Rare Blackchin Guitarfish on song after six born at National Sea Life centre
It's music to their ears! Six rare Blackchin Guitarfish have been born at the National Sea Life Centre to the delight of staff.
The critically endangered species is in decline in the wild and the Birmingham aquarium is part of a worldwide breeding programme.
Sea Life staff spotted the babies, which their distinctive black chins, swimming around on Sunday with a further three discovered just the day after.
Curator Jonny Rudd said the team were thrilled with the births as chances of success are rare.
"This is fantastic news for the species after another great breeding year," he said.
"The babies and parents appear to be very healthy and active."
Staff say the species are notoriously slow breeders meaning they struggle to produce offspring.
The babies are currently just 24cm long and weighing only 1lb.
Mr Rudd said: "All six babies are living in a specially created nursery under the watchful eye of our animal care team.
"They are highly independent creatures from birth, and we’ll be examining their progress and development carefully.
"Over the coming weeks we will transfer them to our behind-the-scenes area where guests can see first-hand how they are growing.
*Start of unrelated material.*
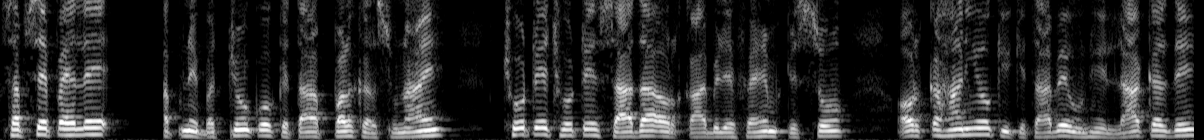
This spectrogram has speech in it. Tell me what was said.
سب سے پہلے اپنے بچوں کو کتاب پڑھ کر سنائیں، چھوٹے چھوٹے سادہ اور قابل فہم قصوں اور کہانیوں کی کتابیں انہیں لا کر دیں۔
Mum and dad will remain in Shark Lagoon."
The population of Blackchin Guitarfish is in severe decline and the International Union for Conservation of Nature’s Red List of Threatened Species has now upgraded this species to critically endangered.
Threats to this species continue to grow in the wild with over-fishing and pollution at the core, with staff saying this breeding success is a crucial milestone.
The species struggle to increase numbers due to their slow growth and low breeding rate.
During the 18th century, Blackchin Guitarfish were amongst the most popular species in Southern European fish markets.
For further information or to book tickets visit www.sealife.co.uk/birmingham.